A team of scientists has figured out how to make ceramics that bend and mush instead of shattering (though under enough pressure they will still crack).
That's a potentially lifesaving discovery: Heat-resistant ceramics are critical materials in machines that run hot, and they also coat the metal parts inside airplane engines. But ceramics are also dangerous materials to work with, due to their tendency to shatter without warning. And sudden shattering is bad news when the ceramic is the only thing keeping, say, a jet engine from melting. A ceramic material that bends and mushes under pressure before completely shattering should survive longer, revealing visible signs that it's going to break long before actually shattering.
To build a more flexible ceramic, the researchers, from Purdue University, messed with the "sintering" process, which is the method of firing a ceramic with extreme heat in order to give it its chemical structure, shape and toughness. [Flying Saucers to Mind Control: 22 Declassified Military & CIA Secrets ]
Under normal circumstances, sintering takes a long time, the researchers wrote in their paper, published May 25 in the journal Nature. Sintering can make a ceramic incredibly tough and wear-resistant, but it also makes the material brittle.
Flexible materials, like metals, are able tocan bend before breaking because they have useful "defects." Those are places in their chemical structure where molecules are misaligned and can slide around each otherone another. Ceramics typically don't have those kinds of defects.
But by flash-sintering a heat-resistant ceramic called yttria-stabilized zirconia, or sintering it while applying an electric field, the researchers could introduce those sorts of defects.
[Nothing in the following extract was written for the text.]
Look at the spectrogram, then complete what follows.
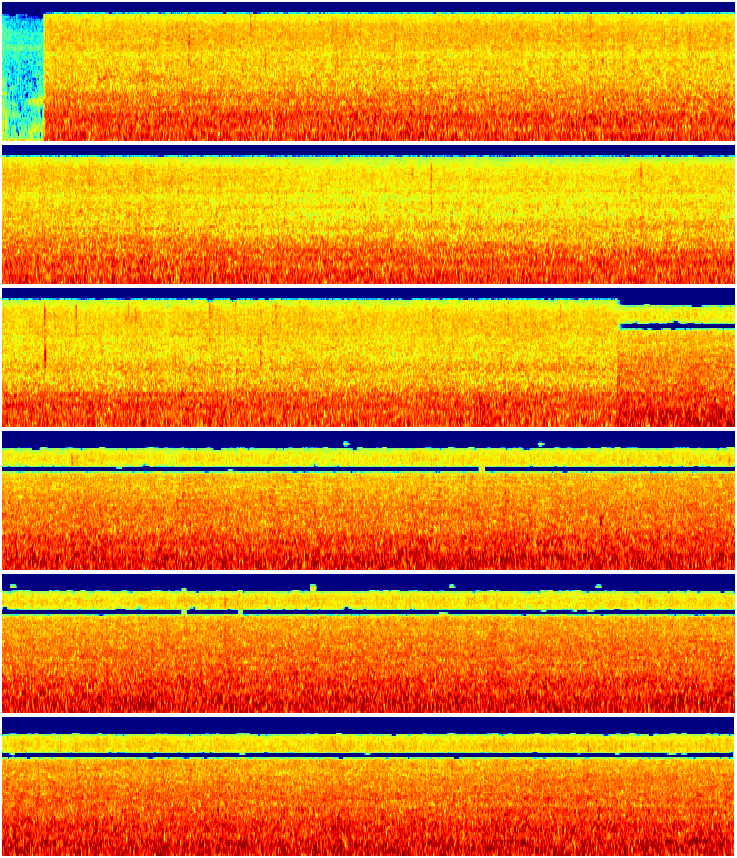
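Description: Steady rushing of a river's flowing water, a continuous even noise that gets a little louder and fuller about halfway through.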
When they tested little columns of the stuff under pressure, they found that the flash-sintered version was three to four times slower to shatter than normal yttria-stabilized zirconia (though it was still just half as shatter-resistant as metal).
"In the past, when we applied a high load at lower temperatures, a large number of ceramics would fail catastrophically without warning," Xinghang Zhang, a professor of materials engineering at Purdue and a co-author of the study, said in a statement. "Now, we can see the cracks coming, but the material stays together; this is predictable failure and much safer for the usage of ceramics."
That doesn't mean researchers are ready to slap the stuff onto airplane engines, but it does mean materials scientists will be rushing to investigate further.
Originally published on Live Science.